# [Work request]
Please retype the records below exactly as they appear, but leave out the pictures.

# [Collected data]
+++
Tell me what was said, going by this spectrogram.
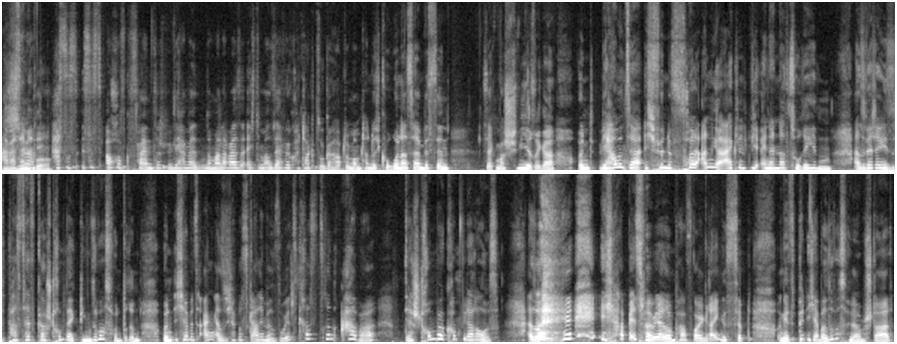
Aber sag mal, Super. hast du's, ist es auch aufgefallen? Zum Beispiel, wir haben ja normalerweise echt immer sehr viel Kontakt so gehabt und momentan durch Corona ist ja ein bisschen, ich sag mal, schwieriger. Und wir haben uns ja, ich finde, voll angeeignet, wie einander zu reden. Also wir hatten ja dieses Pastewka-Stromberg-Ding sowas von drin. Und ich habe jetzt, Angst, also ich habe das gar nicht mehr so jetzt krass drin, aber der Stromberg kommt wieder raus. Also ich habe jetzt mal wieder so ein paar Folgen reingesippt und jetzt bin ich aber sowas wieder am Start.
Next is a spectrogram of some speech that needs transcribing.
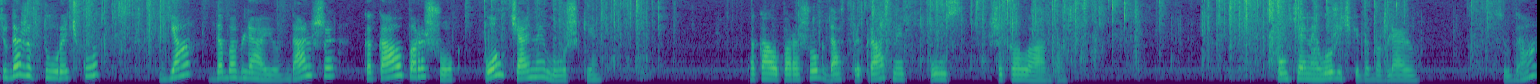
Сюда же в турочку я добавляю дальше какао-порошок, пол чайной ложки. Какао-порошок даст прекрасный вкус шоколада. Пол чайной ложечки добавляю сюда.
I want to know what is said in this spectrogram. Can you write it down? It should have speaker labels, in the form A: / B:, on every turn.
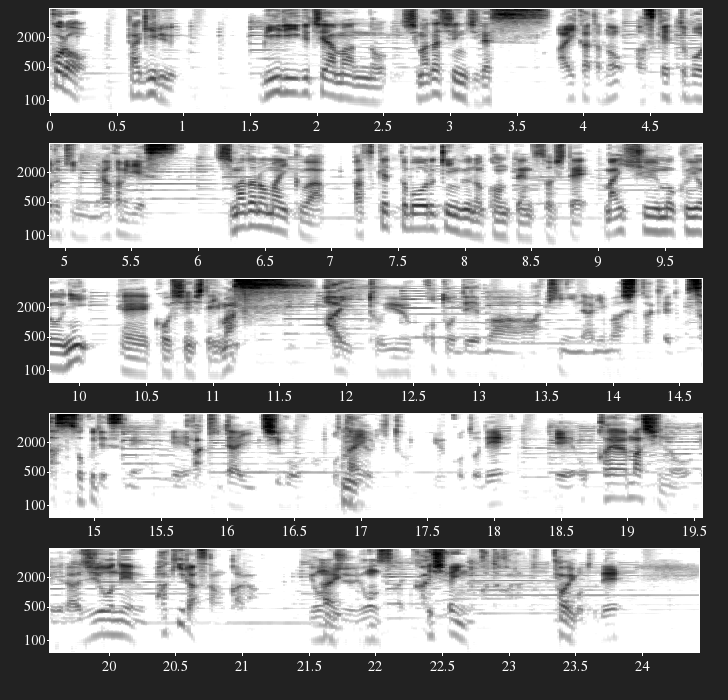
A: 心たぎる B リーグチェアマンの島田真二です。
B: 相方のバスケットボールキング村上です。
A: 島田のマイクはバスケットボールキングのコンテンツとして毎週木曜に、えー更新しています。
B: はい、ということで、まあ、秋になりましたけど、早速ですね、えー秋第1号のお便りということで、えー岡山市の、えーラジオネームパキラさんから、44歳会社員の方からということで、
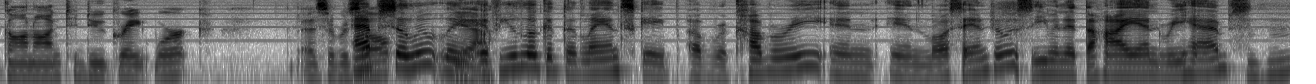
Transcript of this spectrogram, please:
gone on to do great work as a result? Absolutely. Yeah. If you look at the landscape of recovery in, in Los Angeles, even at the high end rehabs Mm-hmm.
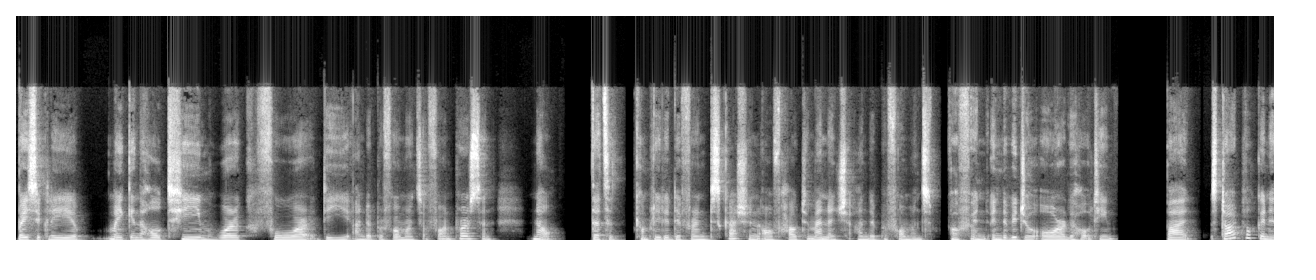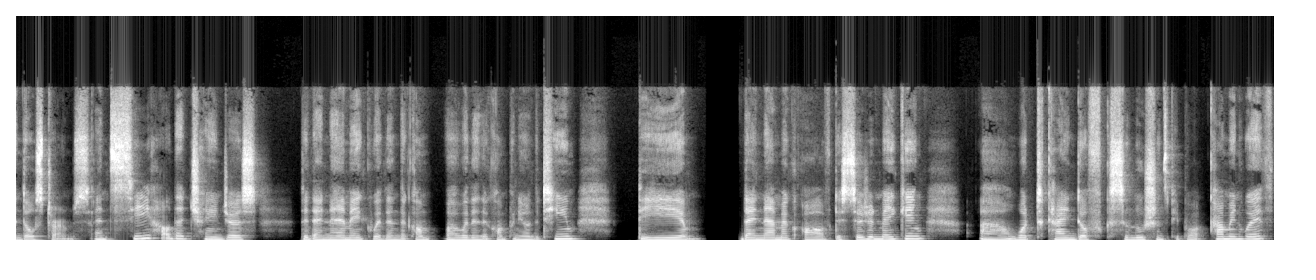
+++
# [Reply]
Tell me what was said, going by this spectrogram.
Aber sag mal, Super. hast du's, ist es auch aufgefallen? Zum Beispiel, wir haben ja normalerweise echt immer sehr viel Kontakt so gehabt und momentan durch Corona ist ja ein bisschen, ich sag mal, schwieriger. Und wir haben uns ja, ich finde, voll angeeignet, wie einander zu reden. Also wir hatten ja dieses Pastewka-Stromberg-Ding sowas von drin. Und ich habe jetzt, Angst, also ich habe das gar nicht mehr so jetzt krass drin, aber der Stromberg kommt wieder raus. Also ich habe jetzt mal wieder so ein paar Folgen reingesippt und jetzt bin ich aber sowas wieder am Start.
Next is a spectrogram of some speech that needs transcribing.
Сюда же в турочку я добавляю дальше какао-порошок, пол чайной ложки. Какао-порошок даст прекрасный вкус шоколада. Пол чайной ложечки добавляю сюда.
I want to know what is said in this spectrogram. Can you write it down? It should have speaker labels, in the form A: / B:, on every turn.
A: 心たぎる B リーグチェアマンの島田真二です。
B: 相方のバスケットボールキング村上です。
A: 島田のマイクはバスケットボールキングのコンテンツとして毎週木曜に、えー更新しています。
B: はい、ということで、まあ、秋になりましたけど、早速ですね、えー秋第1号のお便りということで、えー岡山市の、えーラジオネームパキラさんから、44歳会社員の方からということで、
Transcript of this spectrogram, please:
gone on to do great work as a result? Absolutely. Yeah. If you look at the landscape of recovery in, in Los Angeles, even at the high end rehabs Mm-hmm.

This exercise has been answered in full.